Designer yeast consumes plant matter and spits out fatty alcohols for detergents and biofuels
Used in laundry detergents, medicines, and biofuels, certain alcohols known as long-chain fatty alcohols, with 12 to 18 carbon atoms in the backbone, are desirable products. These compounds can be made by a yeast called Saccharomyces cerevisiae. However, yields have remained low, slowing the adoption of microbes as producers of fatty alcohols. Through genetic engineering of S. cerevisiae, scientists improved the concentration and yield of fatty alcohol products from 2 percent to up to 20 percent of the maximum theoretical yield.
This work signifies progress towards renewable microbial production of fatty alcohols from plant matter, or lignocellulosic biomass. This plant matter can be derived from specialty bioenergy crops or from agricultural waste. In both cases, the feedstock does not impact food production.
At the DOE Joint BioEnergy Institute, researchers significantly improved the concentration and yield of fatty alcohols produced by S. cerevisiae from lignocellulosic feedstocks. This was accomplished by comparing four different fatty acid reductases, the enzyme responsible for catalyzing the production of the valuable, broadly applicable C12-C18 fatty alcohols. The best performing of the four enzymes was the enzyme isolated from the common mouse. In total, the researchers tested 24 gene edits, and they combined the top six into the best yeast strain.

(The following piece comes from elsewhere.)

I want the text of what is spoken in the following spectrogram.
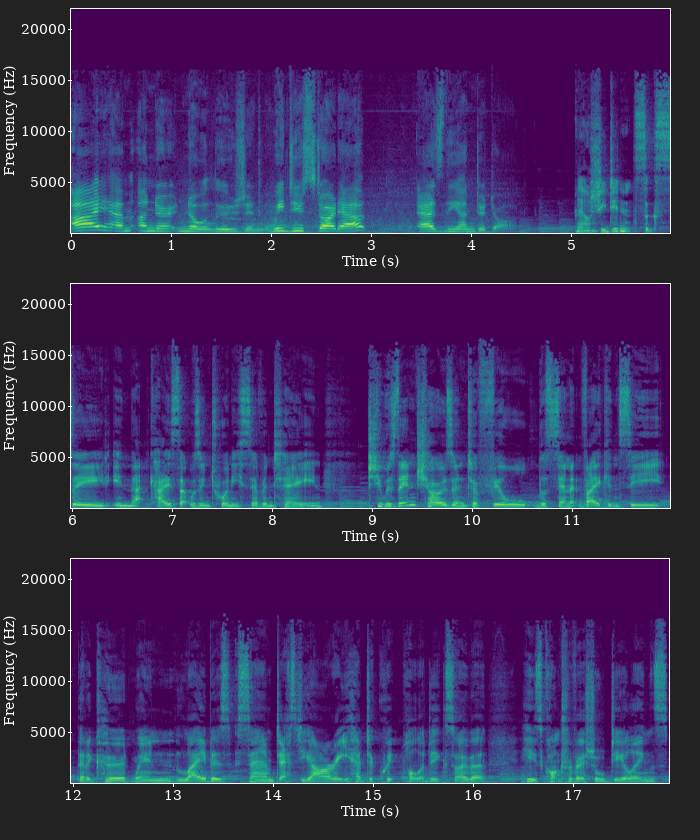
I am under no illusion. We do start out as the underdog. Now, she didn't succeed in that case, that was in 2017. She was then chosen to fill the Senate vacancy that occurred when Labor's Sam Dastyari had to quit politics over his controversial dealings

The researchers demonstrated the production of 1.2 g/L fatty alcohols in lab flasks and 6 g/L fatty alcohols in a successful bioreactor scale-up. This corresponds to ~20 percent product yield of the theoretical maximum. This is a substantial improvement from the previous best of less than 2 percent of the maximum theoretical yield.